Protopannaria pezizoides (Weber) P. M. Jorg. & S. Ekman
Brown-gray Moss-shingle Lichen
Pannaria pezizoides, Collema brunneum, Pannaria brunnea
Basis for Listing
Protopannaria pezizoides (brown-gray moss-shingle lichen) has a boreal-montane distribution pattern in North America (Jörgensen 2000). In the Great Lakes region, this species has been recorded from sites in Michigan, Wisconsin, Ontario, and Minnesota. Although P. pezizoides is widespread in boreal North America, it is a very rare species in Minnesota, where it has been recorded from fewer than five localities. Protopannaria pezizoides was listed as a threatened species in Minnesota in 2013.
Protopannaria pezizoides is a squamulose (having small scales) species, which may appear to be crustose (crust-like) due to the small size of the squamules. The thallus (lichen body) of P. pezizoides ranges in color from light grey to dark brown. The apothecia (disk-shaped fruiting bodies) are orange, with a distinct crenulate thalline margin and are usually abundant and often cover patches of this species. The surface of P. pezizoides' spores are distinctly warty (Nash et al. 2001).
In Minnesota, P. pezizoides is relatively distinct but may superficially resemble members of the genus Fuscopannaria. Protopannaria pezizoides can be separated from species of Fuscopannaria based on a number of traits: the apothecia of P. pezizoides are often aggregate, forming clusters that share a single crenulate margin, whereas the apothecia of species of Fuscopannaria are usually singular. Additionally, the spores of P. pezizoides have a warty surface, while the spores of Fuscopannaria species are smooth.

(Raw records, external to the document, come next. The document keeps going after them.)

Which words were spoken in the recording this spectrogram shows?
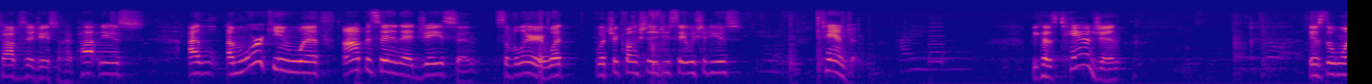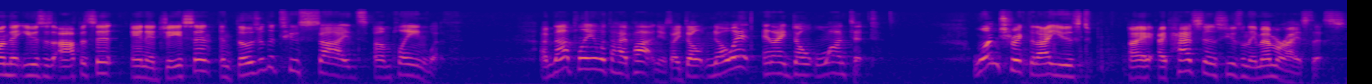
So opposite, adjacent, hypotenuse. I, I'm working with opposite and adjacent. So Valeria, what, what trig function did you say we should use? Tangent. How do you know that? Because tangent is the one that uses opposite and adjacent, and those are the two sides I'm playing with. I'm not playing with the hypotenuse. I don't know it, and I don't want it. One trick that I used, I, I've had students use when they memorize this.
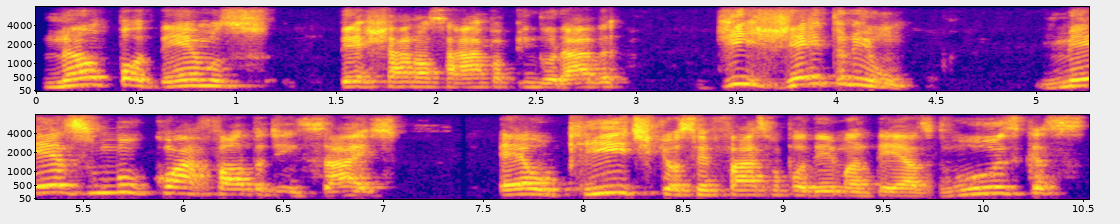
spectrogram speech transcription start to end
Não podemos deixar nossa harpa pendurada de jeito nenhum. Mesmo com a falta de ensaios, é o kit que você faz para poder manter as músicas,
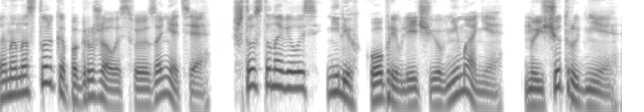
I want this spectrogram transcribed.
она настолько погружалась в свое занятие, что становилось нелегко привлечь ее внимание, но еще труднее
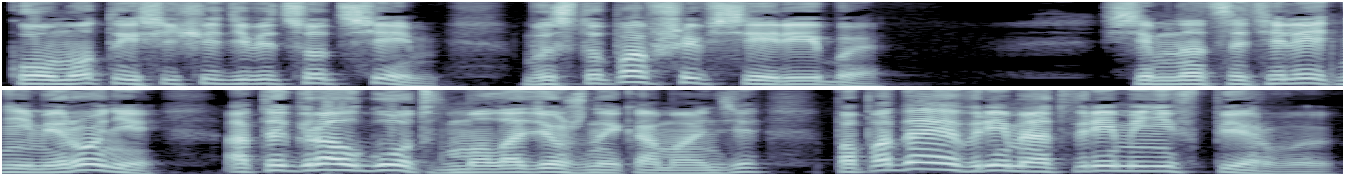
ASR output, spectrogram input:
Комо-1907, выступавшей в серии «Б». 17-летний Мирони отыграл год в молодежной команде, попадая время от времени в первую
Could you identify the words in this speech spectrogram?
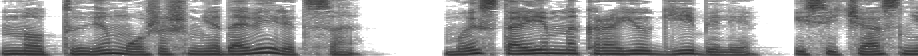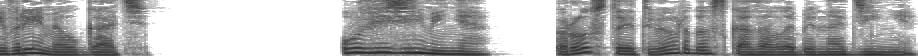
Но ты можешь мне довериться. Мы стоим на краю гибели, и сейчас не время лгать. «Увези меня», — просто и твердо сказала Бенадини.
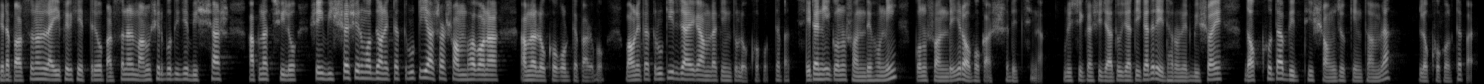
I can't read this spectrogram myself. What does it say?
সেটা পার্সোনাল লাইফের ক্ষেত্রেও পার্সোনাল মানুষের প্রতি যে বিশ্বাস আপনার ছিল, সেই বিশ্বাসের মধ্যে অনেকটা ত্রুটি আসার সম্ভাবনা আমরা লক্ষ্য করতে পারব বা অনেকটা ত্রুটির জায়গা আমরা কিন্তু লক্ষ্য করতে পারছি। এটা নিয়ে কোনো সন্দেহ নেই, কোনো সন্দেহের অবকাশ দিচ্ছি না। বৃশ্চিক রাশি জাতু জাতিকাদের এই ধরনের বিষয়ে দক্ষতা বৃদ্ধির সংযোগ কিন্তু আমরা লক্ষ্য করতে পারি।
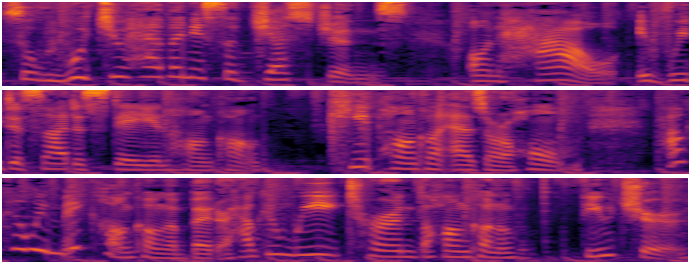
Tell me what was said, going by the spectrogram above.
So would you have any suggestions on how, if we decide to stay in Hong Kong, keep Hong Kong as our home. How can we make Hong Kong a better? How can we turn the Hong Kong future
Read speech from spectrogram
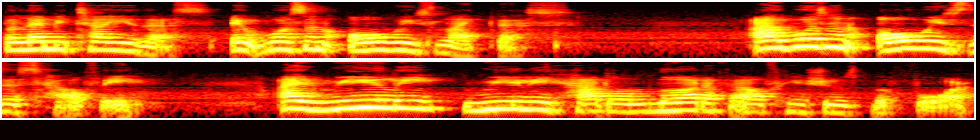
But let me tell you this it wasn't always like this. I wasn't always this healthy. I really, really had a lot of health issues before.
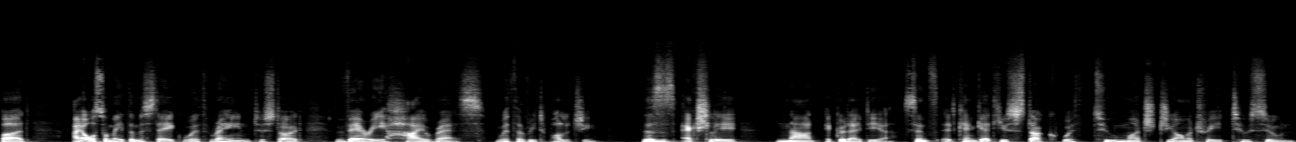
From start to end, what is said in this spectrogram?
but I also made the mistake with Rain to start very high res with the retopology. This is actually not a good idea, since it can get you stuck with too much geometry too soon.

Protopannaria pezizoides grows on soil, rock, and bark. This species appears to require cool and moist micro environments (Brodo et al. 2001). In Minnesota, P. pezizoides has been collected from sheltered sites, including mossy rocks under an overhanging bank along a river, the base of a Thuja occidentalis (northern white cedar) in a forested rich peatland, and at the top of a north-facing cliff above a lake in the Boundary Waters. All Minnesota populations are located in the Northern Superior Uplands Section in Cook and Lake counties.
Biology / Life History

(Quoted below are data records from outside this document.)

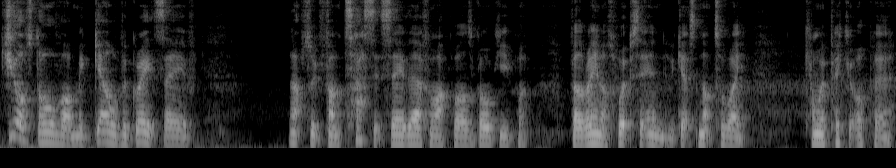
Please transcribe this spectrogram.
just over. Miguel with a great save. An absolute fantastic save there from Apoel's goalkeeper. Villarenos whips it in and it gets knocked away. Can we pick it up here?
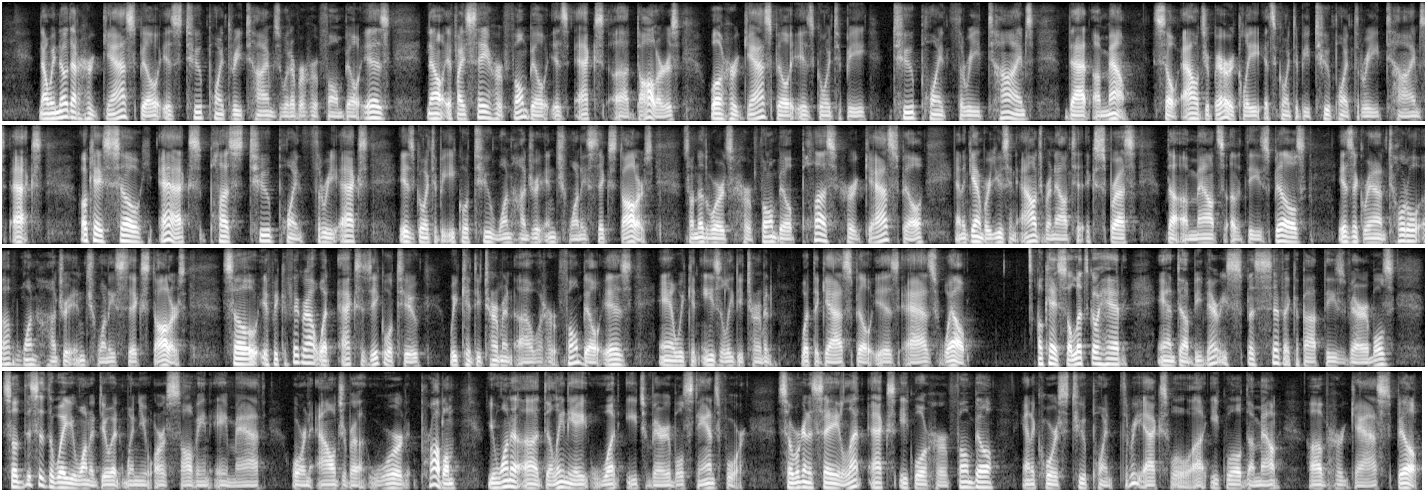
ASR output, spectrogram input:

Protopannaria pezizoides reproduces sexually. Spores are spread by wind, water, or potentially various animals and must land in suitable habitats. Once a spore has landed in a suitable area, it must find a specific algal partner in order for a thallus to form.
Conservation / Management

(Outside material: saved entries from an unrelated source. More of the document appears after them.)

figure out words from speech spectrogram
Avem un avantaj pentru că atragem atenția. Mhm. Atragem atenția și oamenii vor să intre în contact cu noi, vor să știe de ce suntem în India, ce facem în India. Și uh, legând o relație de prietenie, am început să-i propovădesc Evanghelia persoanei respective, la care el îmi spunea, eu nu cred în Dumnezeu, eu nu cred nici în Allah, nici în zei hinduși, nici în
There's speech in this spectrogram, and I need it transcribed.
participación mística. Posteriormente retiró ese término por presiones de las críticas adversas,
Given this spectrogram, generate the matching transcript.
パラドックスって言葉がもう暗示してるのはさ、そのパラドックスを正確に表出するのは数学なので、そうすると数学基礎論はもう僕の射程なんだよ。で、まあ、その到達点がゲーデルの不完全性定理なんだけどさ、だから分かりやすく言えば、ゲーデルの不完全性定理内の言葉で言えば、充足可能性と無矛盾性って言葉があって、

Protopannaria pezizoides has likely always been rare in Minnesota. Although apparently suitable habitat occurs throughout much of northern Minnesota, this species has only been recorded from a handful of locations. The main threat to the survival of this species in Minnesota is likely certain forest management practices; however, any activity which could disrupt or alter the humidity of the areas where P. pezizoides occurs could be detrimental to populations.
Best Time to Search
Protopannaria pezizoides can be observed year-round, whenever lichens are not covered by snow.
References and Additional Information
Brodo, I. M., S. D. Sharnoff, and S. Sharnoff. 2001. Lichens of North America. Yale University Press, New Haven, Connecticut. 795 pp.
Esslinger, T. L., and R. S. Egan. 1995. A sixth checklist of the lichen-forming, lichenicolous, and allied fungi of the continental United States and Canada. The Bryologist 98(4):467-549.
Jorgensen, P. M. 2000. Survey of the lichen family Pannariaceae on the American Continent, north of Mexico. The Bryologist 103(4):670-704.
Jorgensen, P. M. 2002. Protopannaria. Pages 4007-408 in T. H. Nash III, C. Gries, and F. Bungartz, editors. Lichen flora of the Greater Sonoran Desert region. Volume I. Lichens Unlimited, Arizona State University, Tempe.
Minnesota Department of Natural Resources. 2003. Field guide to the native plant communities of Minnesota: the Laurentian mixed forest province. Ecological Land Classification Program, Minnesota County Biological Survey, and Natural Heritage and Nongame Research Program. Minnesota Department of Natural Resources, St. Paul, Minnesota. 352 pp.